Cancer Prevention

091216a-lung-cancer-cellsWhat Is Cancer?

Cancer is a term used for diseases in which abnormal cells divide without control and are able to invade other tissues. Cancer cells can spread to other parts of the body through the blood and lymph systems. Cancer is not just one disease, but many diseases. There are more than 100 different types of cancer.

How Can Cancer Be Prevented?

The number of new cancer cases can be reduced, and many cancer deaths can be prevented. Research shows that screening for cervical and colorectal cancers as recommended helps prevent these diseases by finding precancerous lesions so they can be treated before they become cancerous. Screening for cervical, colorectal, and breast cancers also helps find these diseases at an early, often highly treatable stage.

Vaccines also help reduce cancer risk. The human papillomavirus (HPV) vaccine helps prevent most cervical cancers and some vaginal and vulvar cancers, and the hepatitis B vaccine can help reduce liver cancer risk. Making cancer screening, information, and referral services available and accessible to all Americans can reduce cancer incidence and deaths.

A person’s cancer risk can be reduced in other ways by receiving regular medical care, avoiding tobacco, limiting alcohol use, avoiding excessive exposure to ultraviolet rays from the sun and tanning beds, eating a diet rich in fruits and vegetables, maintaining a healthy weight, and being physically active.

via CDC – Cancer – Prevention.

CDC Protects Cancer Patients from Infections

Each year, more than one million people are treated in a cancer clinic, and more than 60,000 cancer patients are taken to a hospital due to infection. October is the one-year anniversary of CDCs Preventing Infections in Cancer Patients Program, which helps raise awareness about the importance of preventing infections in this vulnerable group.

How to prevent an infection during chemotherapy

1. Prepare: Watch Out for Fever – If you get a fever during your chemotherapy treatment, its a medical emergency. Take your temperature any time you feel warm, flushed, chilled, or not well. If your temperature is 100.4°F 38°C or higher for more than one hour, or 101°F 38.3°C or higher for any length of time, call your doctor right away.

2. Prevent: Clean Your Hands – Dirty hands are especially dangerous when youre getting chemotherapy treatment because your body may not be able to fight off infections like it used to. You and anyone who comes around you should clean their hands often.
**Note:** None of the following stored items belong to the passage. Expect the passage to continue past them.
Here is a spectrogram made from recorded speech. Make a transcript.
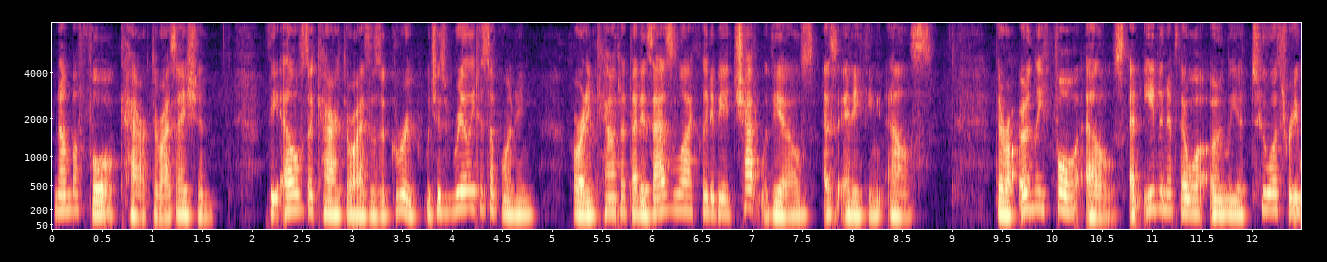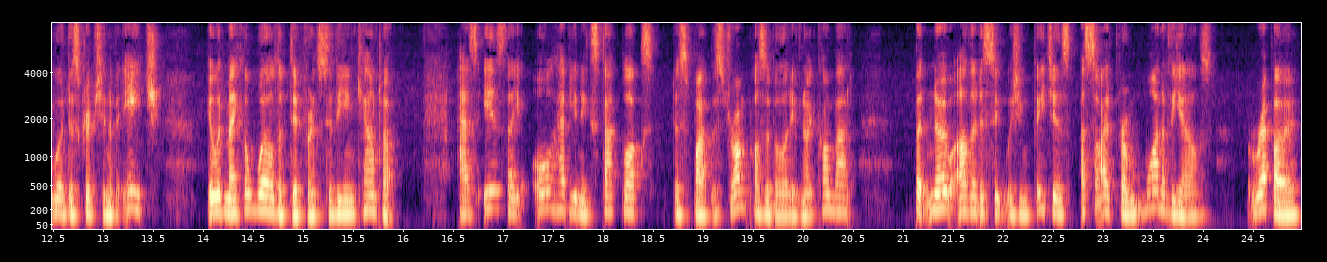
Number 4. Characterization. The elves are characterized as a group, which is really disappointing for an encounter that is as likely to be a chat with the elves as anything else. There are only four elves, and even if there were only a two or three word description of each, it would make a world of difference to the encounter. As is, they all have unique stat blocks, despite the strong possibility of no combat, but no other distinguishing features aside from one of the elves, Repo,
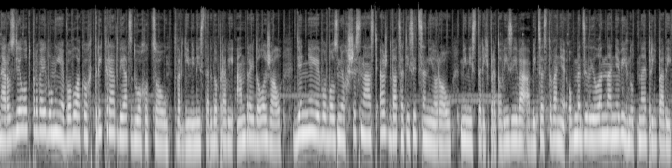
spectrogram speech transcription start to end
Na rozdiel od prvej vlny je vo vlakoch trikrát viac dôchodcov, tvrdí minister dopravy Andrej Doležal. Denne je vo vozňoch 16 až 20 tisíc seniorov. Minister ich preto vyzýva, aby cestovanie obmedzili len na nevyhnutné prípady.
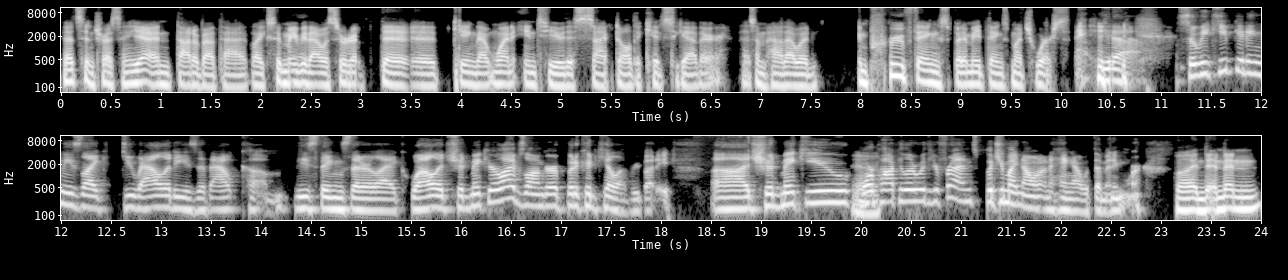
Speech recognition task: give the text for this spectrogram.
that's interesting. Yeah, and thought about that. Like, so maybe that was sort of the getting that went into this psyched all the kids together. That somehow that would improve things, but it made things much worse. yeah. So we keep getting these like dualities of outcome, these things that are like, well, it should make your lives longer, but it could kill everybody. Uh, it should make you more popular with your friends, but you might not want to hang out with them anymore. Well, and and then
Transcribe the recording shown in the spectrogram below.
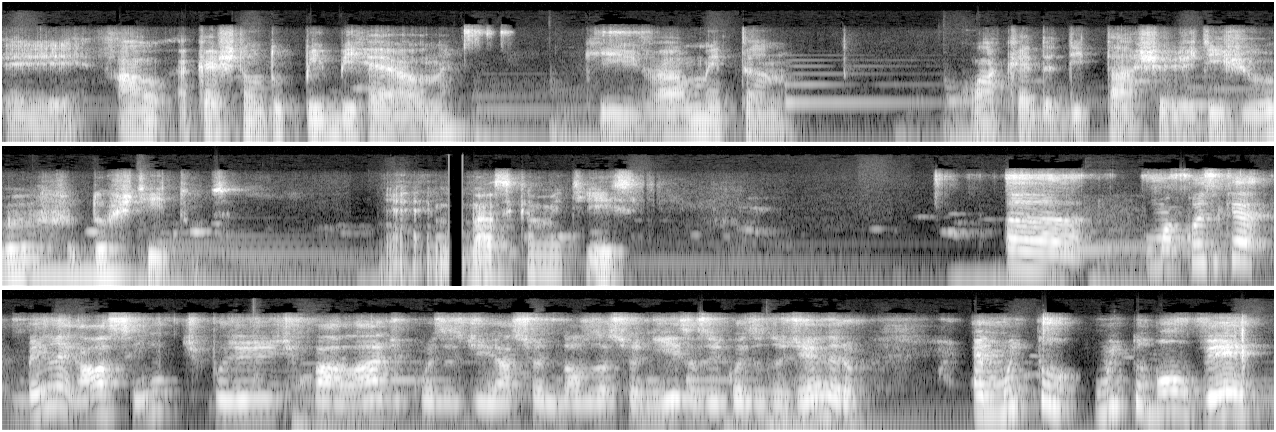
é, a, questão do PIB real, né? Que vai aumentando com a queda de taxas de juros dos títulos. É basicamente isso. Uh, uma coisa que é bem legal, assim, tipo, de a gente falar de coisas de acion... novos acionistas e coisas do gênero, é muito, muito bom ver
Use soap and water to wash your hands, or an alcohol-based hand sanitizer if soap and water arent available.

3. Protect: Know the Signs and Symptoms of Infection – Call your doctor right away if you notice any of the following signs and symptoms of an infection—Fever this is sometimes the only sign of an infection.

  • Chills and sweats.
  • Change in cough or a new cough.
  • Sore throat or new mouth sore.
  • Shortness of breath.
  • Nasal congestion.Stiff neck.
  • Burning or pain with urination.
  • Unusual vaginal discharge or irritation.
  • Increased urination.
  • Redness, soreness, or swelling in any area, including surgical wounds and ports.
  • Diarrhea.
  • Vomiting.
  • Pain in the abdomen or rectum.
  • New onset of pain.

via CDC Protects Cancer Patients from Infections.